And last, but not least, the key (for me) is that i have all my tasks in the same system, personal and work alike. This way i can easily transition between private and work tasks without changing tools. Obviously, we use a completely different task management system at work, so for work tasks i always have a link to the task management tool. On the other hand, my wife uses a paper calendar, so i also have to synchronise with her, too. In this, communication is key (both at work and at home).

That’s it. Just focus on as few tasks at a time as possible. Discipline Equals Freedom.

Bolaji Ayodeji's photo

This is great, thank you for sharing your experience and method.

Eric O. Jonathan's photo

Sometimes the simplest technology is the most useful one. For me, it's a simple pomodoro application that I've created to show how much work I have been doing and to remind me to take a break from time to time. While it seems to be counter productive to take a 5 minutes of break once in a while, and a longer one after a certain hour, I have found it that I could work until the very last minute more refreshed than if I take long dives into work for hours on end.

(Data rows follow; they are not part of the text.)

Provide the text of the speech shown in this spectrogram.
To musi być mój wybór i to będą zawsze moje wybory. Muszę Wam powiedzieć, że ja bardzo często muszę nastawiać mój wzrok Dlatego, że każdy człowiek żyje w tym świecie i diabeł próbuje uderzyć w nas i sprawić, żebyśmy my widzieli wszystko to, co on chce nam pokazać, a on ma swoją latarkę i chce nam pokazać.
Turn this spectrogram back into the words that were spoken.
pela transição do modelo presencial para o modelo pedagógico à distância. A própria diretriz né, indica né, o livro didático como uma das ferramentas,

An important detail that I noticed when I take long dives into work without breaks is that although I tend to get a lot done at those dives, when I come back to work on the very next day, I tend to be less motivated and have more resistant towards doing or continuing on the work. Compare to the days when I follow the pomodoro time where I can ease into work much more easier on the very next day.

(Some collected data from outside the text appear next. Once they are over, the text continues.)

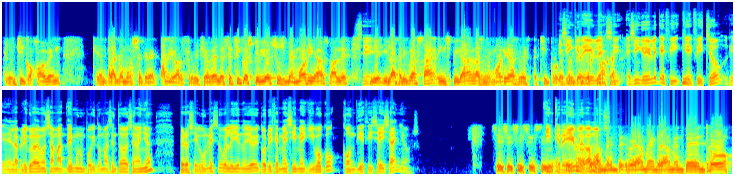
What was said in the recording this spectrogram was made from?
un chico joven que entra como secretario al servicio de él. Este chico escribió sus memorias, ¿vale? Y, la película está inspirada en las memorias de este chico. Es, increíble, es increíble que, que fichó, en la película vemos a Matt Damon un poquito más centrados en años, pero según estuve leyendo yo, y corrígeme si me equivoco, con 16 años. Sí, sí, sí, sí. sí. Increíble, vamos. Realmente, realmente, realmente entró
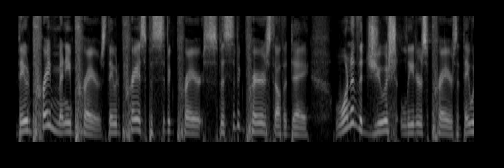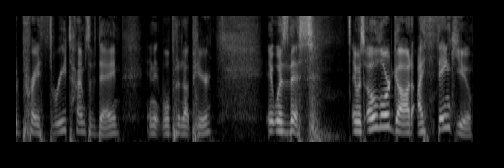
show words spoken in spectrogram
they would pray many prayers. They would pray specific prayer, specific prayers throughout the day. One of the Jewish leaders' prayers that they would pray three times a day, and it, we'll put it up here, it was this. It was, O Lord God, I thank you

Hipkiss's photo

There's always more work than can be done in a single day lol - that's why we have jobs. The best thing to do is to recognise that everything cannot be done in a single day or overnight. This allows you to properly manage your health and thus should be able to operate at higher efficiency and more consistently over the long term.

As for time management at work we follow a structured but flexible agile approach. I wouldn't really say there are any hacks - it's just accurately assessing what can be achieved within a given time. Obviously as skills in an area are improved then length of time to complete a task will reduce slightly and experience will help in more accurately assessing appropriate time frames. I'd suggest starting that as part of a team - that way you begin to understand different levels of skill better as well as different perspectives.

Tapas Adhikary's photo

I kill lots of time in travel on the days I go office. It is close to 4 hours on road at times (Thanks to Bangalore traffic!). I wish, if I could make it productive for the things I want to accomplish for the day. I listen to relevant podcasts but still...not so productive hours.

Taking the above out, I can finish my things in 8-9 hours comfortably.

Gabor's photo

I always have more work/private tasks to do than I can deal with in 24 hours. I tried many existing todo list/time management tools but after a while I realized those just generates more tasks because I also need time to handle them. Moreover, all of them were built with lot of features and usually it was inconvenient to use them. As a developer I always saw the structure behind the UI and I found most of them was organized by that structure instead of the real life needs.

So I decided to build my own todo list system which would focus on the person instead of the things and the times. Basically, it would be a pure "lifetimeline" manager without complex things. It should contain some AI things to manage my time later. Unfortunatelly, I have no time to really work on this. Maybe because I have no good app to manage my time ;)

Razvan Crestin's photo

I am using Elapseit it helps me a lot to save my time because it can do a lot of things like resource planning, time tracking and project management, even making an invoice only in one tool.

Anthony Dover's photo

Move the big boulders right away. Rip off unpleasantness like a Band-Aid. Attend to thy sleep. Drive away from distractions. Carve out time for correspondence. Take care of yourself Kroger Feedback .